We've been seeing the headlines for years: "Researchers find flaws in the algorithms used…" for nearly every use case for AI, including finance, health care, education, policing, or object identification. Most conclude that if the algorithm had only used the right data, was well vetted, or was trained to minimize drift over time, then the bias never would have happened. There are several practical strategies that you can adopt to instrument, monitor, and mitigate bias through a disparate impact measure. For models that are used in production today, you can start by instrumenting and baselining the impact live. For analysis or models used in one-time or periodic decision making, you'll benefit from all strategies except for live impact monitoring.

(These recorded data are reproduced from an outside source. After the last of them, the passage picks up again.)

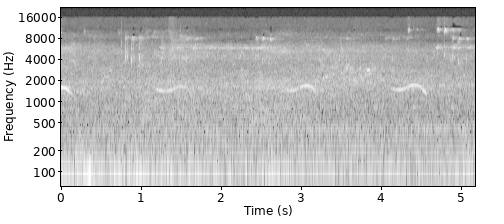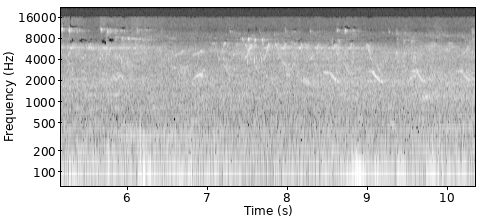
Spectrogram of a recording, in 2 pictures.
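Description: Outdoor birdsong: a bird repeats a short rising-and-falling whistled note about every second and a half, then quicker, higher falling notes come in during the second half. A steady low rumble runs underneath, with two louder low bumps.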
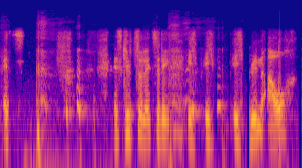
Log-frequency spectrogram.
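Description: A man with a medium-pitched voice talks slowly as a podcast co-host, calling in through a car's hands-free speakerphone while on the road. He jokes casually and often trips over repeated words. The lo-fi hands-free call carries faint noise.

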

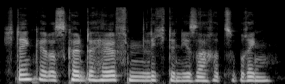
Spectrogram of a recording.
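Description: A polite, persistent male journalist in an audiobook, read by a woman. He asks questions in a calm, businesslike way. The recording is dry and close. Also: on the low side, moderate pace, no room sound, lightly acted. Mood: explaining.

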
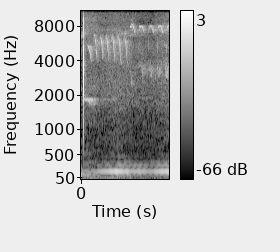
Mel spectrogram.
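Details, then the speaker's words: 12 V diaphragm water pump wired straight to a 150 W solar panel (wouldn't run on 80 W), intake near the river surface, pumping over a long distance and a large height: steady low even hum, no surging, birds outside; running smoothly. "And you hear it kick in. That's it. It's fine being so close to the surface because it's not like a massive flow, so it's not drawing loads and loads of water, so there's no vortex on it."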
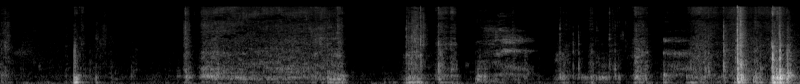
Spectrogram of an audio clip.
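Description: Packing tape being slit and torn off a cardboard shipping box, with scraping and rubbing of the cardboard, loudest in a few sharp rips near the end.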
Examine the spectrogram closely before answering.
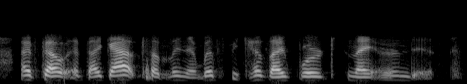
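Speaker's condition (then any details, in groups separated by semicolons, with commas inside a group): Cerebral palsy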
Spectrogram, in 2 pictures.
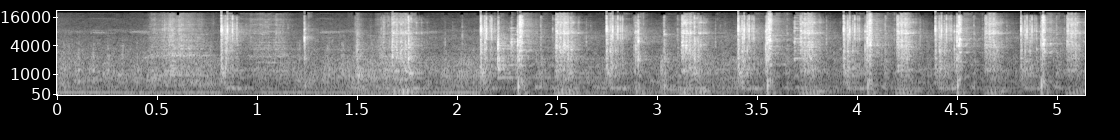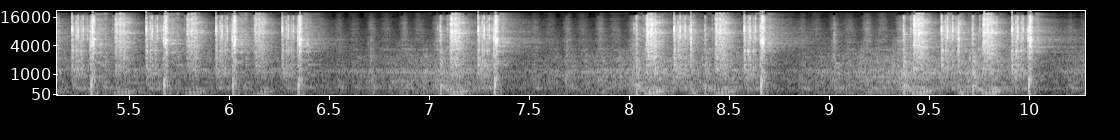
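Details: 1922 Hercules-built 2.5 hp Economy hit-and-miss engine, air damper closed, about 300–450 rpm range: sharp exhaust pops in bursts with quiet coasting gaps, normal hit-and-miss governing; runs properly.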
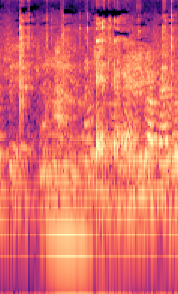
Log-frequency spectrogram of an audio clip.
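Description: A glass drinking flute clinking lightly against a glass tabletop: a couple of sharp knocks as it is handled and set down. A short hummed voice sounds between them.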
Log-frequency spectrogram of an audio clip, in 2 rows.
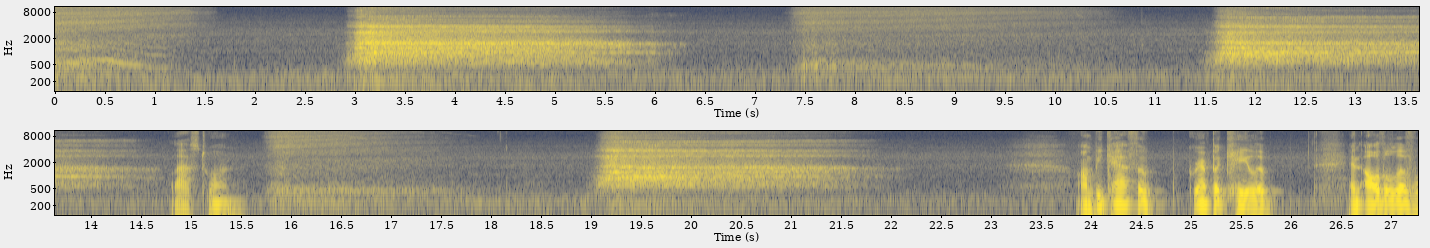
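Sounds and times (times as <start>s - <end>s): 
deep breaths in through the nose and out: 0.0s - 1.6s, 2.9s - 6.3s, 7.3s - 10.6s, 11.5s - 14.8s, 15.8s - 17.8s, 19.0s - 22.1s, 23.2s - 23.8s, 26.2s - 26.6s
speech: 14.9s - 16.0s, 24.0s - 25.9s, 26.6s - 27.2s.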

The future of planning is connected, intelligent, and continuous. Yet many companies remain so far away from this vision; it often seems unachievable. With many planning processes being so siloed and disconnected from execution, they can feel ineffective. Fortunately, evaluations of the planning landscape reveal many organizations are adopting technologies that move towards a de-siloed, network-based approach to planning. To optimize planning capabilities, it crucial to achieve this connection at the enterprise level as well as into the broader supply network.
IN A cavernous shed on an industrial park in Hampshire, hundreds of robots are at work in the "hive". In Ocado's latest Customer Fulfilment Centre (CFC), 65,000 orders a week are prepared for some of the grocer's 645,000 online customers. It is probably the most technologically advanced such centre in the world. Instead of ferrying crates on a long line of conveyor belts, as many CFCs do, it uses a three-dimensional grid system, or hive, to assemble customers' orders. Washing-machine-sized robots whizz this way and that on the top of the grid, pausing only for a second to pick up products and ferry them to "pick stations", where people put the orders together.